WHAT IS NEEDED: Look below for the line containing "The input is", then write out that line and every line after it to the end, exactly, minus the pictures.

SOURCE MATERIAL:
--- START ---

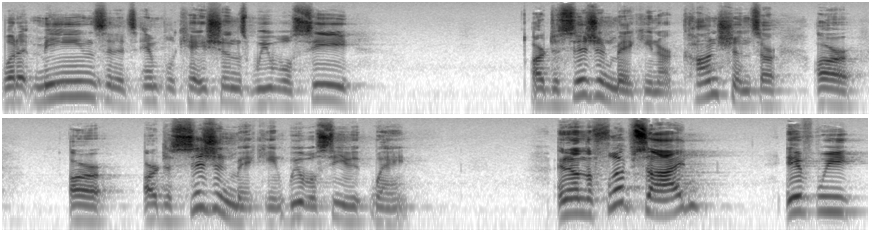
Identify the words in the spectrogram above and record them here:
what it means and its implications, we will see our decision making, our conscience, our, our, our, our decision making, we will see it wane. And on the flip side, if we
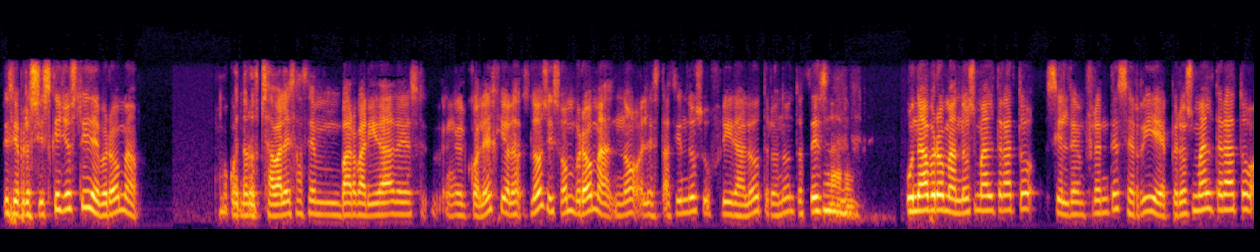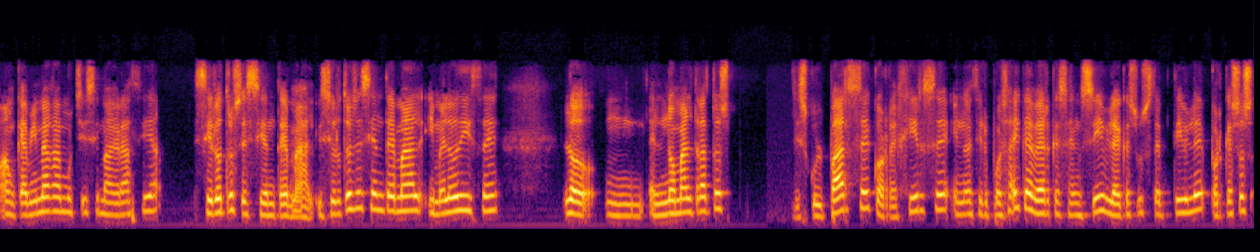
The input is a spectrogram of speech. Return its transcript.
Dice, pero si es que yo estoy de broma. Como cuando los chavales hacen barbaridades en el colegio, no, si son bromas, no, le está haciendo sufrir al otro, ¿no? Entonces, una broma no es maltrato si el de enfrente se ríe, pero es maltrato, aunque a mí me haga muchísima gracia, si el otro se siente mal. Y si el otro se siente mal y me lo dice, lo, mm, el no maltrato es disculparse, corregirse y no decir, pues hay que ver que es sensible, que es susceptible, porque eso es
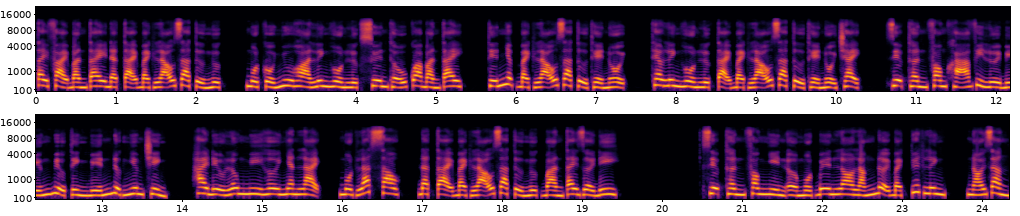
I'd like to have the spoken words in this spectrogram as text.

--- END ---

WRITTEN REPLY:
The input is a spectrogram of speech. Return its transcript.
Dice, pero si es que yo estoy de broma. Como cuando los chavales hacen barbaridades en el colegio, no, si son bromas, no, le está haciendo sufrir al otro, ¿no? Entonces, una broma no es maltrato si el de enfrente se ríe, pero es maltrato, aunque a mí me haga muchísima gracia, si el otro se siente mal. Y si el otro se siente mal y me lo dice, lo, mm, el no maltrato es disculparse, corregirse y no decir, pues hay que ver que es sensible, que es susceptible, porque eso es
I'd like to have the spoken words in this spectrogram as text.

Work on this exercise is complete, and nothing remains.